**Input for this task:**
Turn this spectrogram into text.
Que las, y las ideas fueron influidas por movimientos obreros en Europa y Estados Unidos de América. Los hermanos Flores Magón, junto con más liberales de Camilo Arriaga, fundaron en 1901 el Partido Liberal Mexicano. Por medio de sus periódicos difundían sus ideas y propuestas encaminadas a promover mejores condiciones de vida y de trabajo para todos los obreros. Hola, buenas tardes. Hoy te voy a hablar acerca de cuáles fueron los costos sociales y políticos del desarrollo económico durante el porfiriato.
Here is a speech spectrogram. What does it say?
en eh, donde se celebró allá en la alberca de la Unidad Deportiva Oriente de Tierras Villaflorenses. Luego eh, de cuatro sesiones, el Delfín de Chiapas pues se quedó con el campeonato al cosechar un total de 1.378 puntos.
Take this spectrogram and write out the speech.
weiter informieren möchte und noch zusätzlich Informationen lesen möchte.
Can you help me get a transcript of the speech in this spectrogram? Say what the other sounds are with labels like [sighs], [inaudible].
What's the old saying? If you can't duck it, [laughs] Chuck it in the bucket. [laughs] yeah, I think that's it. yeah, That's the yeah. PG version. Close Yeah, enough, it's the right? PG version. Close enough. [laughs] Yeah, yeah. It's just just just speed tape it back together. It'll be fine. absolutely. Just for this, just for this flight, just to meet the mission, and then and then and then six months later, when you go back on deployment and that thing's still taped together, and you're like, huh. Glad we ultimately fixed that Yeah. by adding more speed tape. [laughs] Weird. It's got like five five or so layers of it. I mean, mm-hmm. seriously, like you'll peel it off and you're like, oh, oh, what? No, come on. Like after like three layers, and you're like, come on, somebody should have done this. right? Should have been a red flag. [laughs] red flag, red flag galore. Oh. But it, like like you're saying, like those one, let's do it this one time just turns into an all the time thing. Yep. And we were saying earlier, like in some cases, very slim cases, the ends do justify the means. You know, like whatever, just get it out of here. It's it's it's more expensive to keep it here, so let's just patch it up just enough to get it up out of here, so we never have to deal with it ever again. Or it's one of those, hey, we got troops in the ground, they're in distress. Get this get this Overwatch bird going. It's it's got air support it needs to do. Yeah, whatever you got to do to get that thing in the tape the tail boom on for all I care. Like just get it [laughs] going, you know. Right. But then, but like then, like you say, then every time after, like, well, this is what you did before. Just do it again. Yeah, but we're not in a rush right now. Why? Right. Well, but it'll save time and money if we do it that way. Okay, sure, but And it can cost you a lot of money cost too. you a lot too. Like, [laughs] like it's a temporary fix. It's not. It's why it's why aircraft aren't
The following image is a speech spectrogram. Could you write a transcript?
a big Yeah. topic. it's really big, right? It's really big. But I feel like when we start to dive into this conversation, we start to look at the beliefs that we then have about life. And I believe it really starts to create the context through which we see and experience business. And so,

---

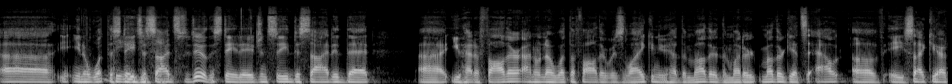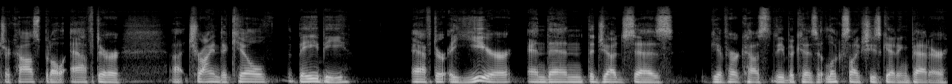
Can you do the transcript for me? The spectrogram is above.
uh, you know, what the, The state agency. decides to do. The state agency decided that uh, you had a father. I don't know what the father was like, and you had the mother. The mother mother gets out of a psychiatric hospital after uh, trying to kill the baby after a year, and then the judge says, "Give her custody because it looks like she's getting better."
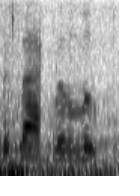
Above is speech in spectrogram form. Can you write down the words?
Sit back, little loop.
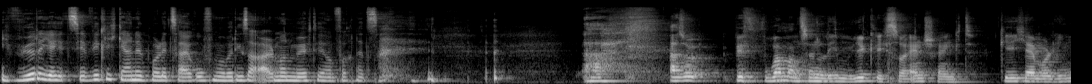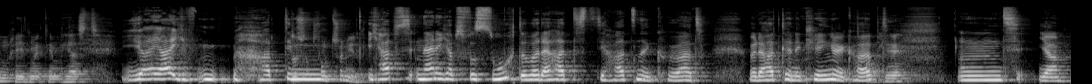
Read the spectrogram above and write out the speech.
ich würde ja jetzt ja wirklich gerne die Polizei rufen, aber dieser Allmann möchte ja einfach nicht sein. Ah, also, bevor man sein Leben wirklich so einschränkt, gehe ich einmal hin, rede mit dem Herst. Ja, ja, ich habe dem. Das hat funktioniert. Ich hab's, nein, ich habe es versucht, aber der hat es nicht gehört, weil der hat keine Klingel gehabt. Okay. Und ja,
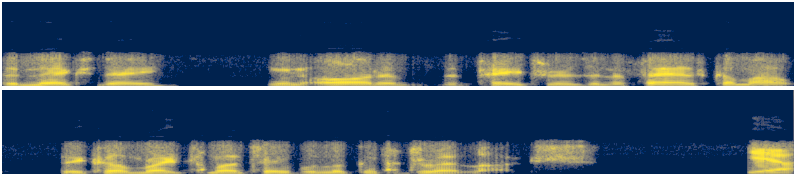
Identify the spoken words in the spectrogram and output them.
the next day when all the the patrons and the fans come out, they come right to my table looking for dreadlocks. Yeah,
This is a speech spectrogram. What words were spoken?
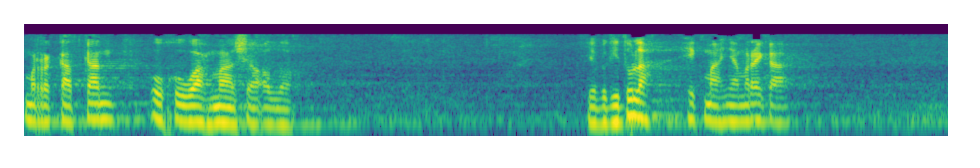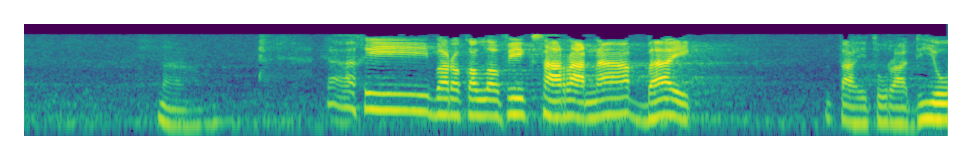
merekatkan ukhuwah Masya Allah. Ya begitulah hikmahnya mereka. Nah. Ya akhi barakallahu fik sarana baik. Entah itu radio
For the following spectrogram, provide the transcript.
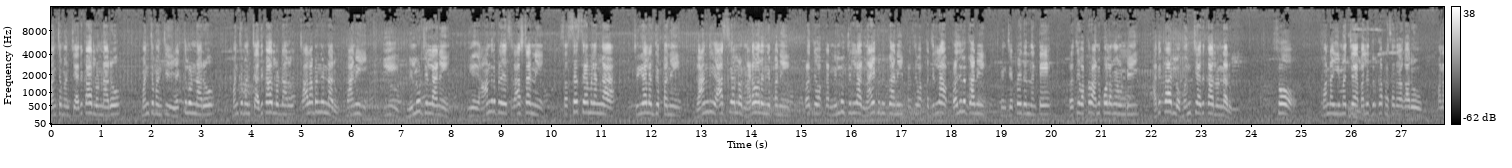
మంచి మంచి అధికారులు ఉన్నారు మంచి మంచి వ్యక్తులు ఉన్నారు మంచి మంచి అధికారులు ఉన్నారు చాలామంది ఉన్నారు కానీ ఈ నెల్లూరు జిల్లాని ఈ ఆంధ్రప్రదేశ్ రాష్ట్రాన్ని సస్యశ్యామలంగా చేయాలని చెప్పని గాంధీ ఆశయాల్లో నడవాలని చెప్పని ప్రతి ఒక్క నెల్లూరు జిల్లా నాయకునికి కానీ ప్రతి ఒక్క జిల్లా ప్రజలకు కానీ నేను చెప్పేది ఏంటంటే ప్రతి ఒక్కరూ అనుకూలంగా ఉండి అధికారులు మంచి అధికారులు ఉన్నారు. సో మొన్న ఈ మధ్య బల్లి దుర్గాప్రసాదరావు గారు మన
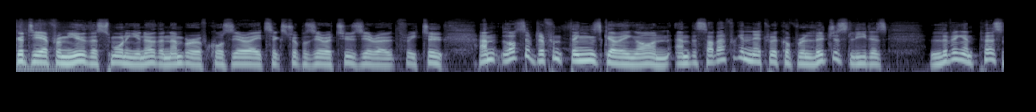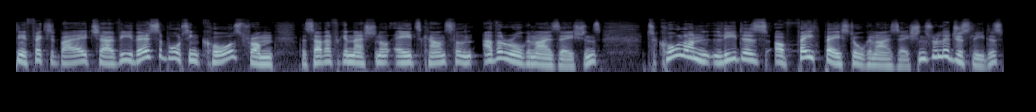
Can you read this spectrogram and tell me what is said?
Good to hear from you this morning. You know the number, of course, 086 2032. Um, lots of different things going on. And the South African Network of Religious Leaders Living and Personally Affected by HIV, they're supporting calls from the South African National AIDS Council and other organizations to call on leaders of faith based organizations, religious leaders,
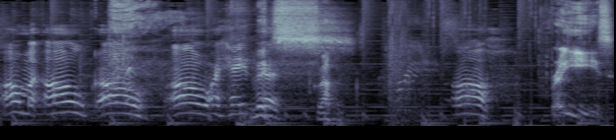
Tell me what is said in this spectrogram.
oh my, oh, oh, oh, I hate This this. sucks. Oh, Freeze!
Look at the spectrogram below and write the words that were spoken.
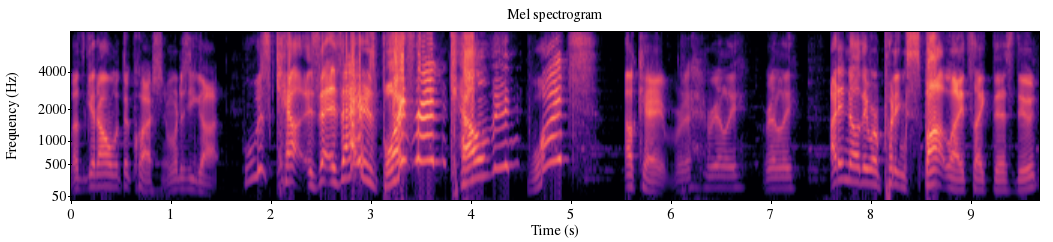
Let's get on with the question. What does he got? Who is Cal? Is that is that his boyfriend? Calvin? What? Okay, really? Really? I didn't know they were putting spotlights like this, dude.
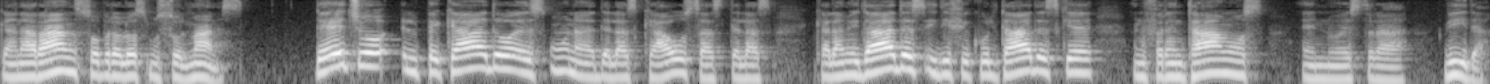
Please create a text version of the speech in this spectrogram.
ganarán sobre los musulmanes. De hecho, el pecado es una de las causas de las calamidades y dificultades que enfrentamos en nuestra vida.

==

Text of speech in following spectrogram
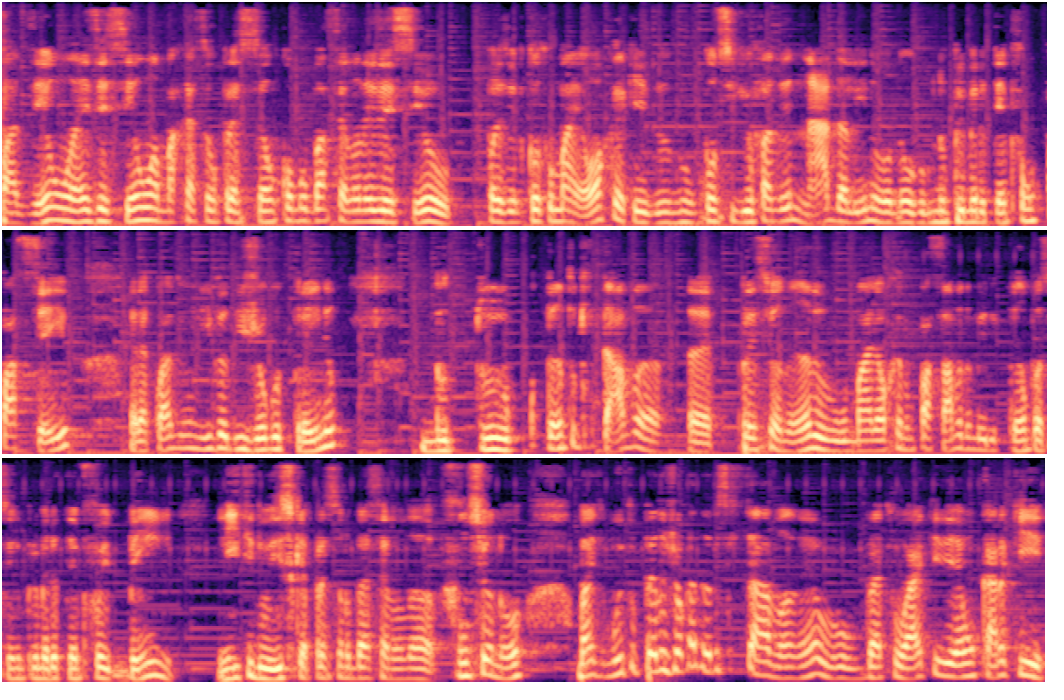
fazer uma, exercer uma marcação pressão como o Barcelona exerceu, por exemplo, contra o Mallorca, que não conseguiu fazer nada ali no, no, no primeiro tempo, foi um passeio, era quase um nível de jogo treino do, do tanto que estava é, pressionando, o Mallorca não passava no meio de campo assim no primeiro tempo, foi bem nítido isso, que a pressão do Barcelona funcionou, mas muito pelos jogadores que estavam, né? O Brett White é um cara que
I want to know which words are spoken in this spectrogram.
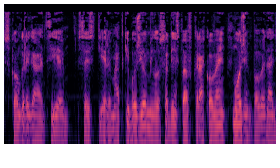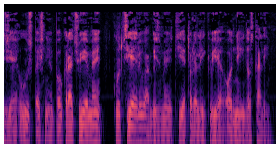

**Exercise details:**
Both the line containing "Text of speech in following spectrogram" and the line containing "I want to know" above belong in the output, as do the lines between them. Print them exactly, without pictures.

**Task result:**
Text of speech in following spectrogram
fazer uma, exercer uma marcação pressão como o Barcelona exerceu, por exemplo, contra o Mallorca, que não conseguiu fazer nada ali no, no, no primeiro tempo, foi um passeio, era quase um nível de jogo treino do, do tanto que estava é, pressionando, o Mallorca não passava no meio de campo assim no primeiro tempo, foi bem nítido isso, que a pressão do Barcelona funcionou, mas muito pelos jogadores que estavam, né? O Brett White é um cara que
I want to know which words are spoken in this spectrogram.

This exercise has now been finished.